Both Graves and White wouldn't mind if Hudek, Belinda and Sullivan lend a hand. Hudek, formerly Houston's closer, was 4-2 with a 2.43 ERA in 30 appearances with the Reds after coming over in a trade from the New York Mets last season; Belinda amassed 53 saves from 1991-93.
All of us can do it, said Graves, 25. If four of us get 10 saves, that's 40 saves. That's not bad at all.
Graves' brief major-league trials with Cleveland and the Reds in 1996-97, when he generated a 5.01 ERA, did not portend greatness. But his role pitching in 10-0 ballgames, as he put it hardly groomed him for stardom.
After he was summoned from Triple-A Indianapolis on May 14, and once Jeff Shaw's trade to Los Angeles opened up the closer's role, Graves seized his opportunity.

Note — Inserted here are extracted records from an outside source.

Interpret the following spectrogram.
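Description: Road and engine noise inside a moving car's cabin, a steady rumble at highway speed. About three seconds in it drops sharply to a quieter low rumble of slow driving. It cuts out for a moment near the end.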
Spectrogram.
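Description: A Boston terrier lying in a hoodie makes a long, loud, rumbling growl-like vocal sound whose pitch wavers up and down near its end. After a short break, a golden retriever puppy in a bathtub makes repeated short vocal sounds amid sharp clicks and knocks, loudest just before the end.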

The main thing was getting confidence in myself, he said. The last few years I'd always have good years in the minor leagues, and every time I got a chance in the big leagues it never seemed to jell. There was always that thing in the back of my head saying, "I wonder if I can do it?' Then last year they gave me the chance and I proved to myself I could.
Despite spending most of his previous eight seasons in pro fessional baseball as a starter, White adjusted quickly to relieving. His transition was only occasionally awkward.

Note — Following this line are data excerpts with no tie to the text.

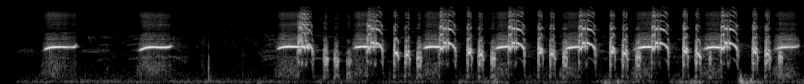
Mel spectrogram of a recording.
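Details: Female grey francolin calling: two clear whistled notes with upturned ends, then a fast run of loud, ringing whistles mixed with harsh, rasping notes, repeated in quick succession.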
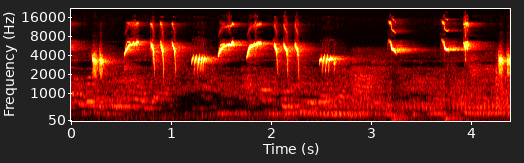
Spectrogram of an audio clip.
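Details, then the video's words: Long-tailed shrike song used as a lure to get other shrikes singing: loud high whistled phrases with sharp clicks, sweeping up then levelling, repeated in fast pairs before sparser notes. "CENDET MACET SUSAH BUNYI PASTI NYAUT KETIKA MENDENGAR TOETAN BURUNG CENDET INI"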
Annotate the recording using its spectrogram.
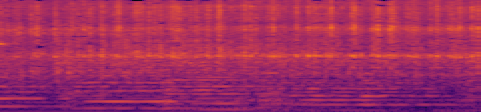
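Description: Small battery-powered motors of several TrackMaster toy engines whirring with a fast, even buzz as they run along plastic track, over background music.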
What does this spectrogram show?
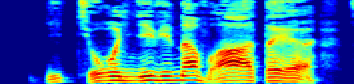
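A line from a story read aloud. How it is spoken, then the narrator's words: Hoarse whisper. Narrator (Russian): перейдя на хриплый шепот, продолжал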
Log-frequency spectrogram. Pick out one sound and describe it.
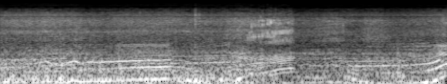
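A motorcycle engine hums and revs up close.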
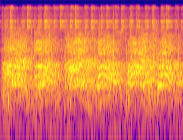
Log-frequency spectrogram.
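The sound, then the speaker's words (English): A large protest crowd in Ukraine chants "shame" in unison against President Volodymyr Zelensky's firing of his defense minister, a repeated short shout rising and falling in a steady rhythm about every half second to second, loud and dense with many voices blending together. “The crowds chanted shame in a rare public challenge of Zelensky's leadership.”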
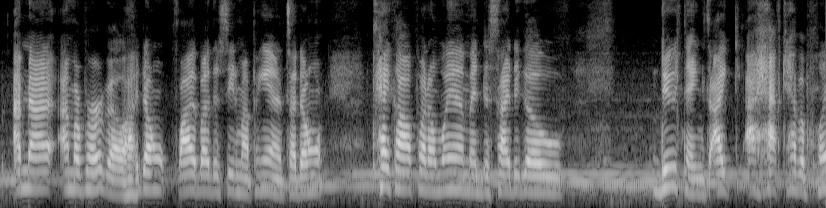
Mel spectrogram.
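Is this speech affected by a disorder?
No.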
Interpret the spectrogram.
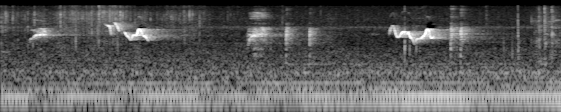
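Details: A Red-eyed Vireo filmed at the Cornell Lab of Ornithology, New York, gives short, clear whistled phrases that slur up and down, separated by brief pauses, over a steady low hum.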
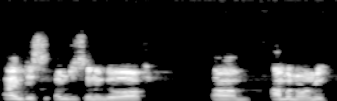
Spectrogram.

The first game I closed, I think I struck the last guy out and I didn't know where to go or what to do, he said.
As was the case with Graves, White displayed closer potential after Shaw was dealt to the Dodgers on July 4. Though he shares the ninth-inning burden, he likes having a somewhat defined role. Rather than just, "You're in the bullpen; you're going to pitch whenever we tell you to pitch,' he said.
Now there's no turning back for White.
I look back and try to remember what I did the four days when I wasn't starting, he said. I don't want to go through that anymore.
Shade picks Redskins
Johnson to punt for Patriots
Bengals mulling quarterbacks
Ambrose on hold
For Reds, it's addition by inaction
Astros still better than Reds
Area senior stars invited to NBA camps
Ohio boys basketball scores
Ohio girls basketball scores
Kentucky boys basketball scores
Kentucky girls basketball scores
CINCINNATI GIRLS BASKETBALL ROUNDUP
N.KY. GIRLS BASKETBALL ROUNDUP
CovCath star wins 'That's My Boy'
That's My Boy: An award fit for a King
Quincy beats NKU men in OT
SPORTS ON TV-RADIO
XU's Turner suspended one game
Once a power, UMass now struggling to score
UC baseball team aims for improvement